Your own explanation is the right one. Pre-ANSI C ('K&R' C) did not have a
void * type with implicit conversion.
char * doubled as a pseudo
void * type, but you needed the explicit conversion of a type cast.
In modern C the casting is frowned upon because it can suppress compiler warnings for a missing prototype of
malloc. In C++, the casting is needed (but there you should be using
new instead of
malloc most of the time).
My comments below that try to explain why the cast is required were a bit unclear, I'll try to explain it better here. You might think that even when
char *, the cast is not needed because it is similar to:
char *b = a;

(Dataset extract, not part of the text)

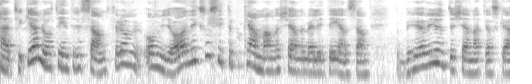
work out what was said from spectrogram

But in this example a cast is also needed. The second line is a constraint violation for the simple assignment operator (C99 126.96.36.199.1). Both pointer operands need to be of compatible type. When you change this to:

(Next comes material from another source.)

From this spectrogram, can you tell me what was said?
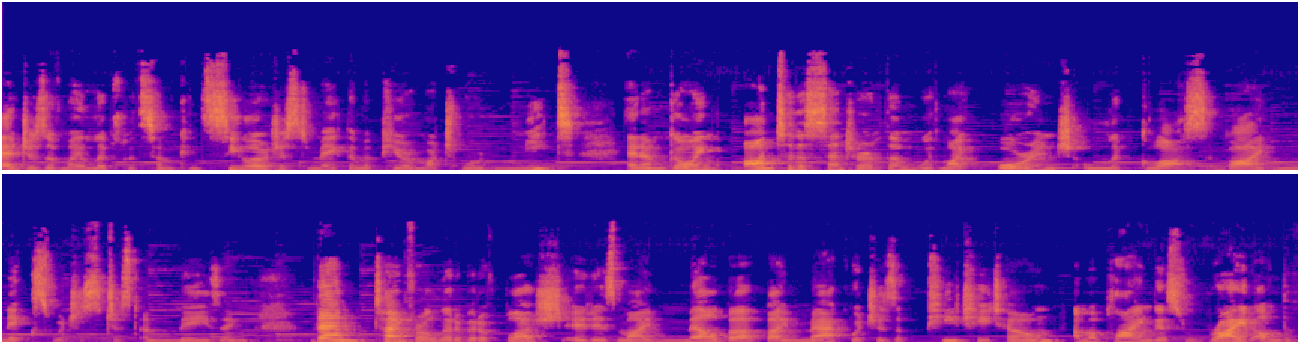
edges of my lips with some concealer just to make them appear much more neat. And I'm going onto the center of them with my orange lip gloss by NYX, which is just amazing. Then, time for a little bit of blush. It is my Melba by MAC, which is a peachy tone. I'm applying this right on the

char *b = (char *) a;
the constraint violation disappears (both operands now have type
char *) and the result is well-defined (for converting to a char pointer). In the 'reverse situation':
int *d = (int *) c;
the same argument hold for the cast, but when
int * has stricter alignment requirements than
char *, the result is implementation defined.
Conclusion: In the pre-ANSI days the type cast was necessary because
char * and not casting results is a constraint violation for the '=' operator.